#### Exercise
Your answer should repeat exactly the lines from the one holding "This spectrogram shows" through the end of the data, and it should contain no pictures.

#### Source data
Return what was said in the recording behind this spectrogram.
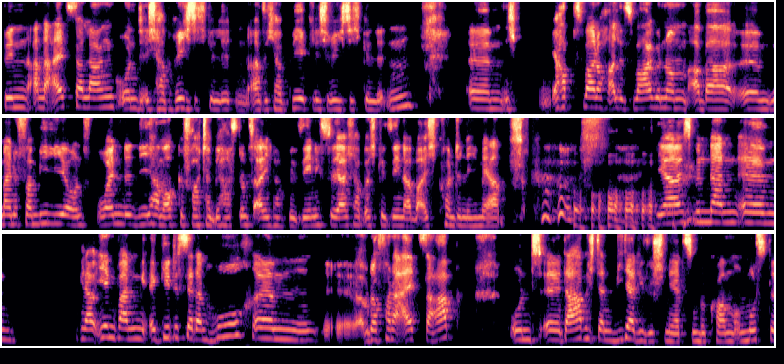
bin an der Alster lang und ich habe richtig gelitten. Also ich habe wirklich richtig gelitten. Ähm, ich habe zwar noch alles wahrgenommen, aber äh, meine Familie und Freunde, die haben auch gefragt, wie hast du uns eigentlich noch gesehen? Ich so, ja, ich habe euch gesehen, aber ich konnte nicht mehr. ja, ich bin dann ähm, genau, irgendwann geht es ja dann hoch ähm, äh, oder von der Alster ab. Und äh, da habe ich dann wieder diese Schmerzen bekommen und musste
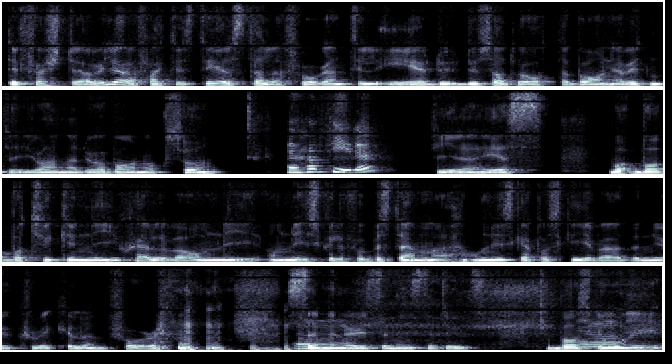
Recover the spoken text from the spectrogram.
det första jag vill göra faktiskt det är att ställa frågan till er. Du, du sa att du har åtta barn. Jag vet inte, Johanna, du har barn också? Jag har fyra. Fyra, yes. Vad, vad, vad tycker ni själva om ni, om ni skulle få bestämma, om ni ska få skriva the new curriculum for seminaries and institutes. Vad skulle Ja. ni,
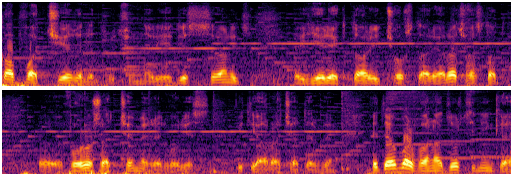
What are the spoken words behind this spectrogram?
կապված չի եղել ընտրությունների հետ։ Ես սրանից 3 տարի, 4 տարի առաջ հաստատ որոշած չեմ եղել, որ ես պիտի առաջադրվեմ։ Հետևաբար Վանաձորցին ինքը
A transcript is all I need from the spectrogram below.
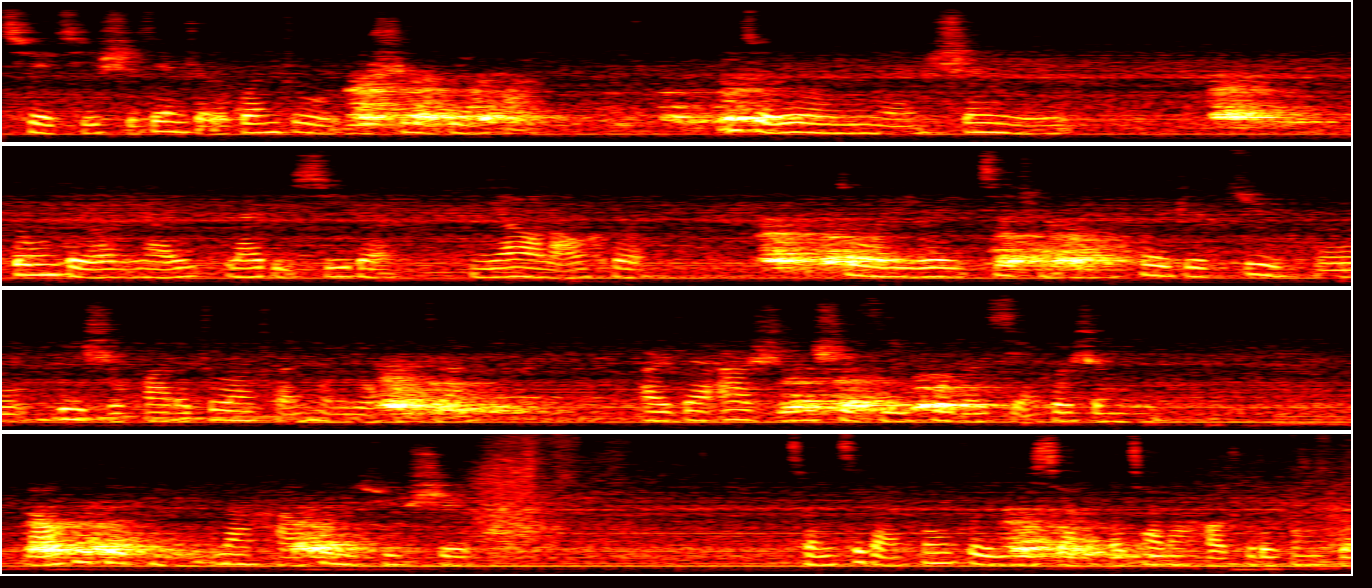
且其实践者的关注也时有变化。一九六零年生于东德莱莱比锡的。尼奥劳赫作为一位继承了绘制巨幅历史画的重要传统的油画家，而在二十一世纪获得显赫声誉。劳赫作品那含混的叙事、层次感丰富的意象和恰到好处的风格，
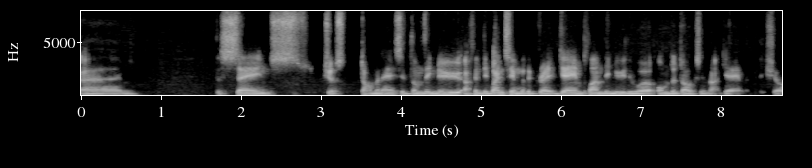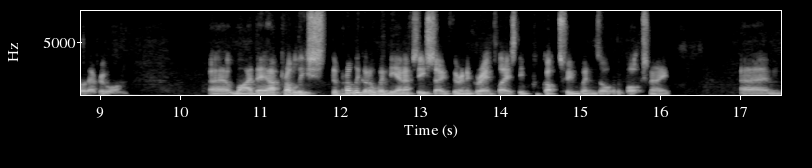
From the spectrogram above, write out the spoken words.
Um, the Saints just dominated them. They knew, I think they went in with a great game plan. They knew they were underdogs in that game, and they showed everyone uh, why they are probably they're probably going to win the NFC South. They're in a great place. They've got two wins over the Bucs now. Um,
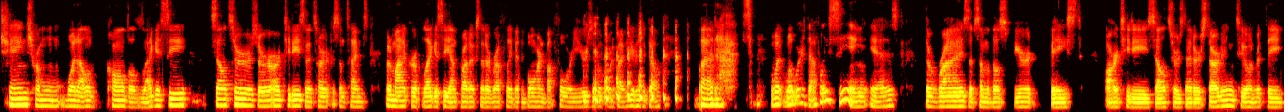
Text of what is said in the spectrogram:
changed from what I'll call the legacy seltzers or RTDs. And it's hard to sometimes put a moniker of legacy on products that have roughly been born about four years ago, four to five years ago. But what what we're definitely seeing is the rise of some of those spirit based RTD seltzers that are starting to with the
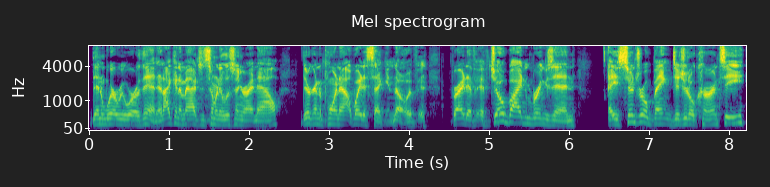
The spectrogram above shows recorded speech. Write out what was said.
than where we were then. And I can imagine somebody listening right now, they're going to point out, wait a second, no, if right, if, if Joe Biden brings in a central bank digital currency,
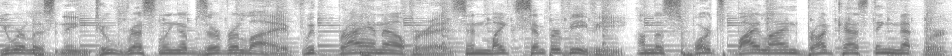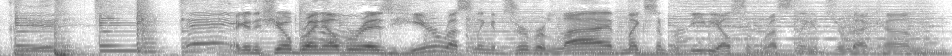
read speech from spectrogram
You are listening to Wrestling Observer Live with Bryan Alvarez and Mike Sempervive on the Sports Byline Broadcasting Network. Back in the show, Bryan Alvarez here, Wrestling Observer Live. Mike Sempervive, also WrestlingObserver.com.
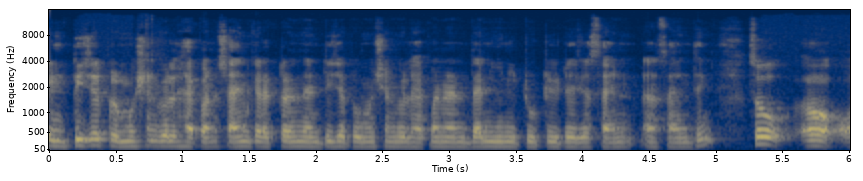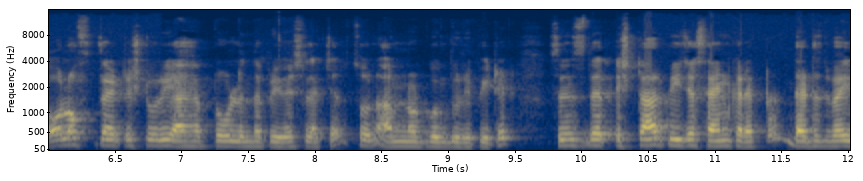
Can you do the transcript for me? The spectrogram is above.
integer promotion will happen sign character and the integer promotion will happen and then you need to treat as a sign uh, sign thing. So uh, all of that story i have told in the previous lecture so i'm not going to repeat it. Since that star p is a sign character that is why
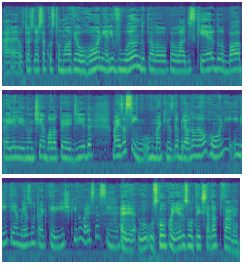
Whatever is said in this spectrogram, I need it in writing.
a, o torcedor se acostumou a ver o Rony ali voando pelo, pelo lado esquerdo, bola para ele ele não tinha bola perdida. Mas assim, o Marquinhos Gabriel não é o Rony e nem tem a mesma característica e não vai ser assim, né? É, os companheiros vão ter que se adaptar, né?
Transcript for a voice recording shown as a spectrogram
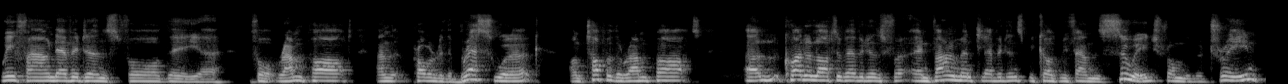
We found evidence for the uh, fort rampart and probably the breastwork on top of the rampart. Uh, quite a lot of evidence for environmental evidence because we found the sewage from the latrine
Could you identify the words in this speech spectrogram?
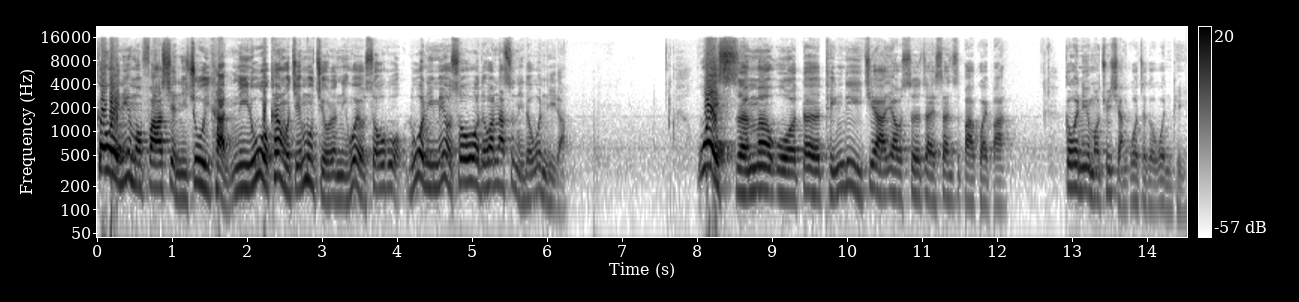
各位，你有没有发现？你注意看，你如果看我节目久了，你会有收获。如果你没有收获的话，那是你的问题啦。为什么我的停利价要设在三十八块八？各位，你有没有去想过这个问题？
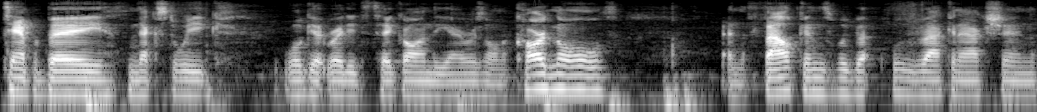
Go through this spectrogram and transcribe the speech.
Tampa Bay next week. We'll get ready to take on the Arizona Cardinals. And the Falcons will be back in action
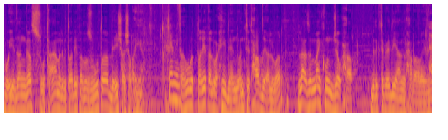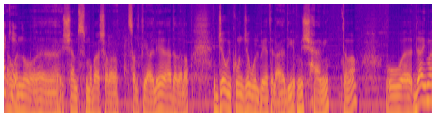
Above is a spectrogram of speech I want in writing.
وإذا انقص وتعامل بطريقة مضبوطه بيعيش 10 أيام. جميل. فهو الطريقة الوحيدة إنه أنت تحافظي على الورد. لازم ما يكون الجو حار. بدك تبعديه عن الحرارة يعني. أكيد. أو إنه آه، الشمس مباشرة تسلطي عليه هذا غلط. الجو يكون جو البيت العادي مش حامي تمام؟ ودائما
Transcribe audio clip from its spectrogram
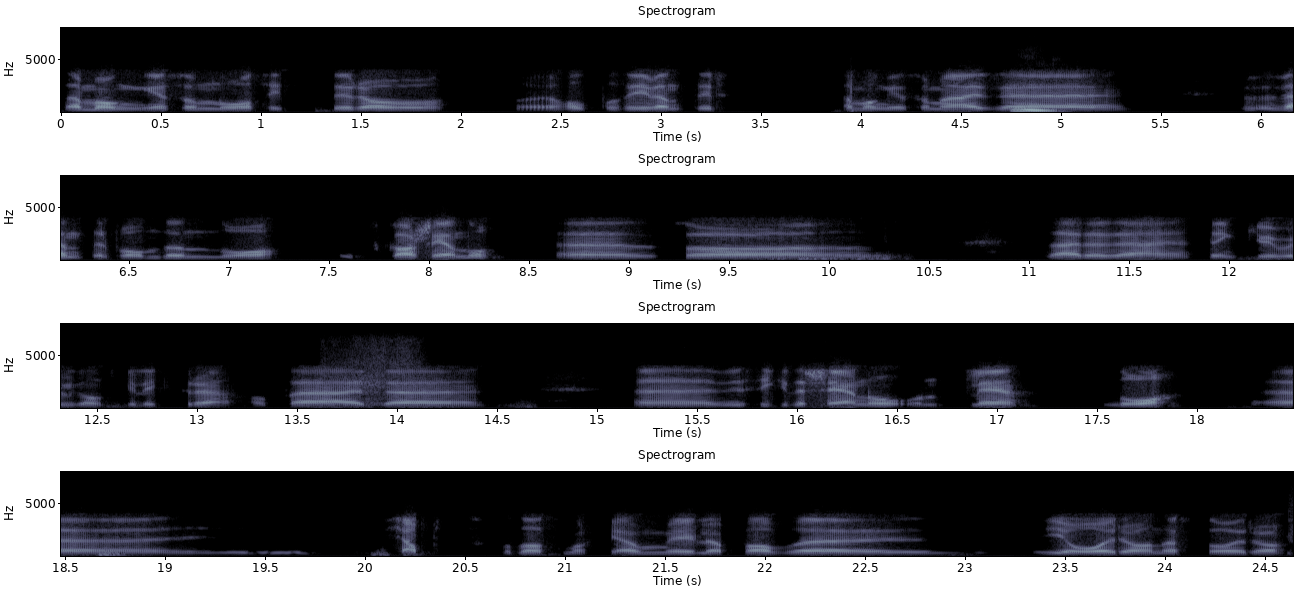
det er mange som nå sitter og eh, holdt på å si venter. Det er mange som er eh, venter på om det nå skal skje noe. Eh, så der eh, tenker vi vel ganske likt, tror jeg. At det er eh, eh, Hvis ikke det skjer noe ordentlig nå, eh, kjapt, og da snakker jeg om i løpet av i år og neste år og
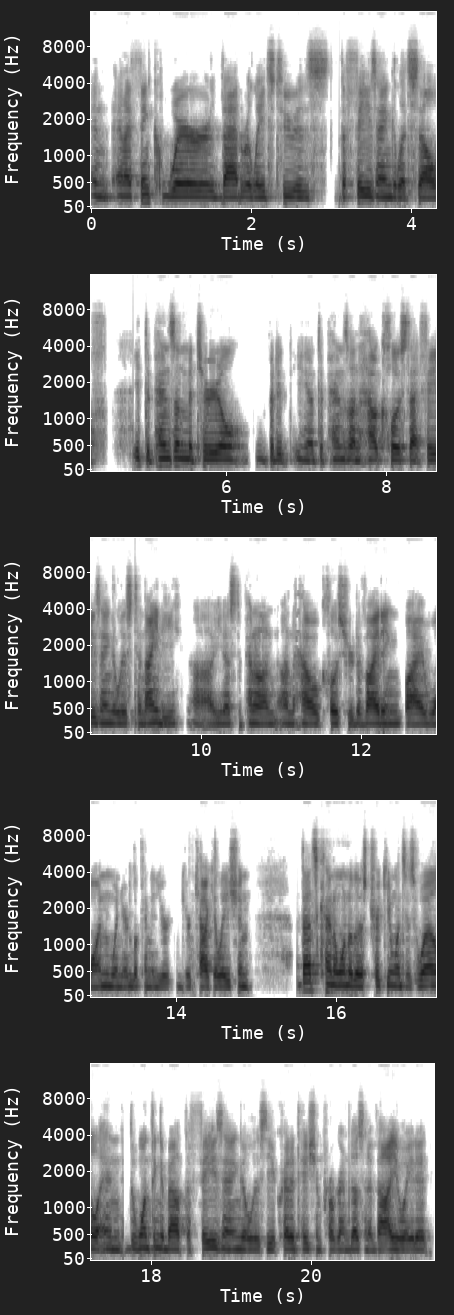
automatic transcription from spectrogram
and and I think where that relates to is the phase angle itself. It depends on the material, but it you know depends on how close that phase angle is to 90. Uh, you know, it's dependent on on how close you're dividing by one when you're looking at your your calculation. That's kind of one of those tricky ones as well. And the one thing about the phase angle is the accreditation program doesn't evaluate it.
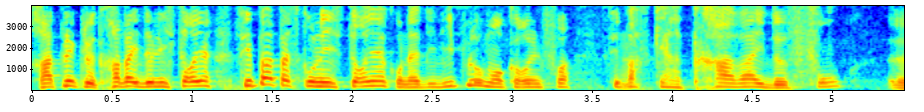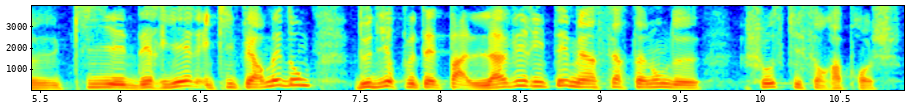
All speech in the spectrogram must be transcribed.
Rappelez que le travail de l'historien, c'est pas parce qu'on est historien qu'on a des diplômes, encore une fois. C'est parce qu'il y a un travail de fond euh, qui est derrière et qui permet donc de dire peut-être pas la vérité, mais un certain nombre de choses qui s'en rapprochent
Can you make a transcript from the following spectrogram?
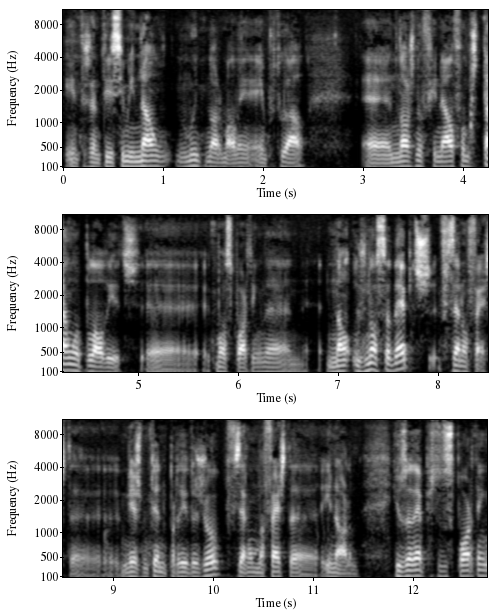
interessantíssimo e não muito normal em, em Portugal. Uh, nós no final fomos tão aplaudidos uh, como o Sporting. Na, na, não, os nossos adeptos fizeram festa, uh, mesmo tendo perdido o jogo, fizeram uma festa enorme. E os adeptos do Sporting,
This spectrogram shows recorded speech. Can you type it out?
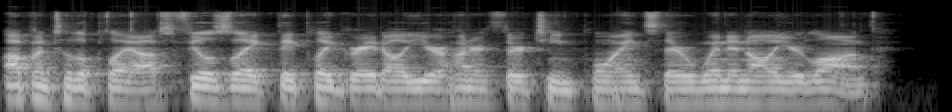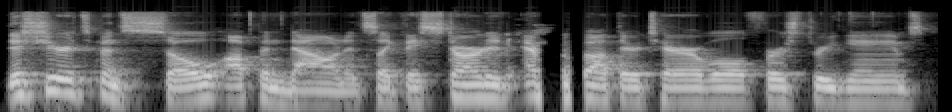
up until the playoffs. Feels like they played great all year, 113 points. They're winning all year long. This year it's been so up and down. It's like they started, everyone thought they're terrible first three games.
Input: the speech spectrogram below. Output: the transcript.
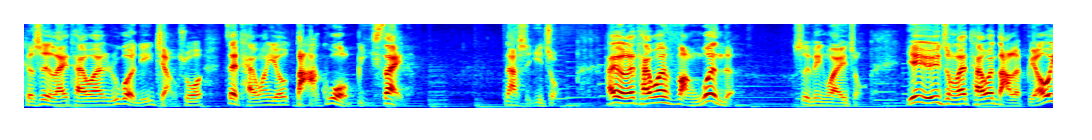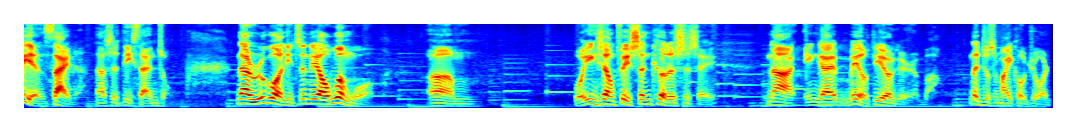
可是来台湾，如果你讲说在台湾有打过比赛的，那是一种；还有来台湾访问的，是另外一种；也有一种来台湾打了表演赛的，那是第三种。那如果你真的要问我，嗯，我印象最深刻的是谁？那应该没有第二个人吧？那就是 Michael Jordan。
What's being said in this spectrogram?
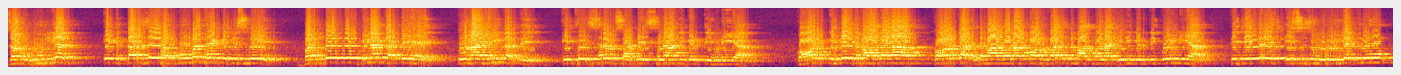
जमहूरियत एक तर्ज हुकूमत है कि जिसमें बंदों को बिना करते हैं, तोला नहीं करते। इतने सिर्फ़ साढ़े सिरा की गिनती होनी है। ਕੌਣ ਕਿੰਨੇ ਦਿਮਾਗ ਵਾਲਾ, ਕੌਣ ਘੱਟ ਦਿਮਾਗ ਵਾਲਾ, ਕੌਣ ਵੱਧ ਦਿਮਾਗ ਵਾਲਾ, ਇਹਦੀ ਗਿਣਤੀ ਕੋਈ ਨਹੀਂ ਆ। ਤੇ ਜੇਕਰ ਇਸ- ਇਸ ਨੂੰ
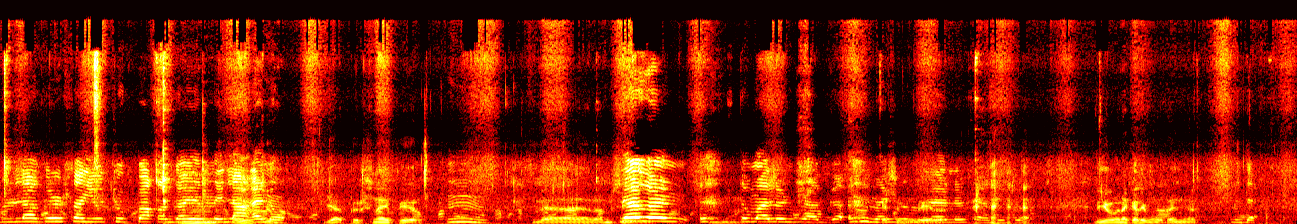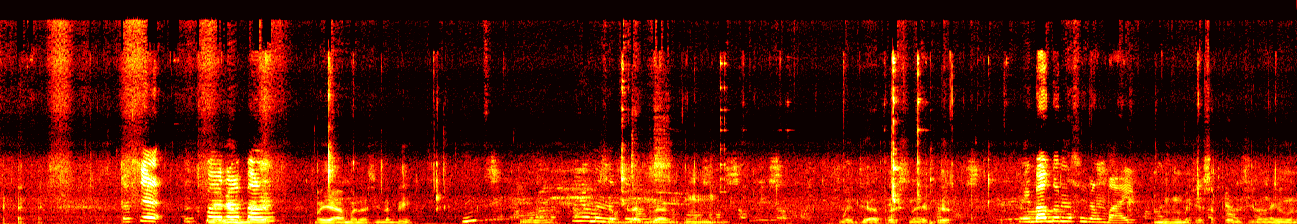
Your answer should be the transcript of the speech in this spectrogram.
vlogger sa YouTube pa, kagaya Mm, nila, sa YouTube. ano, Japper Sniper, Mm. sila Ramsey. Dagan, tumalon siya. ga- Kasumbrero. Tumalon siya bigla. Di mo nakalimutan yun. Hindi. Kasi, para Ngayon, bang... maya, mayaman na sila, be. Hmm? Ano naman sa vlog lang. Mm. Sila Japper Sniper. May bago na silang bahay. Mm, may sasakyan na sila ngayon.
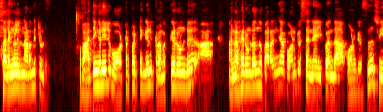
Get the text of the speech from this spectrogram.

#### Solved problem
This spectrogram shows recorded speech. Can you type it out?
up until the playoffs. Feels like they played great all year, 113 points. They're winning all year long. This year it's been so up and down. It's like they started, everyone thought they're terrible first three games.
Input: the speech spectrogram below. Output: the transcript.
可是来台湾，如果你讲说在台湾有打过比赛的，那是一种；还有来台湾访问的，是另外一种；也有一种来台湾打了表演赛的，那是第三种。那如果你真的要问我，嗯，我印象最深刻的是谁？那应该没有第二个人吧？那就是 Michael Jordan。
What's being said in this spectrogram?
जमहूरियत एक तर्ज हुकूमत है कि जिसमें बंदों को बिना करते हैं, तोला नहीं करते। इतने सिर्फ़ साढ़े सिरा की गिनती होनी है। ਕੌਣ ਕਿੰਨੇ ਦਿਮਾਗ ਵਾਲਾ, ਕੌਣ ਘੱਟ ਦਿਮਾਗ ਵਾਲਾ, ਕੌਣ ਵੱਧ ਦਿਮਾਗ ਵਾਲਾ, ਇਹਦੀ ਗਿਣਤੀ ਕੋਈ ਨਹੀਂ ਆ। ਤੇ ਜੇਕਰ ਇਸ- ਇਸ ਨੂੰ
Your answer should be the transcript of the speech in this spectrogram.
vlogger sa YouTube pa, kagaya Mm, nila, sa YouTube. ano, Japper Sniper, Mm. sila Ramsey. Dagan, tumalon siya. ga- Kasumbrero. Tumalon siya bigla. Di mo nakalimutan yun. Hindi. Kasi, para Ngayon, bang... maya, mayaman na sila, be. Hmm? Ano naman sa vlog lang. Mm. Sila Japper Sniper. May bago na silang bahay. Mm, may sasakyan na sila ngayon.
Get the text of the speech from this spectrogram.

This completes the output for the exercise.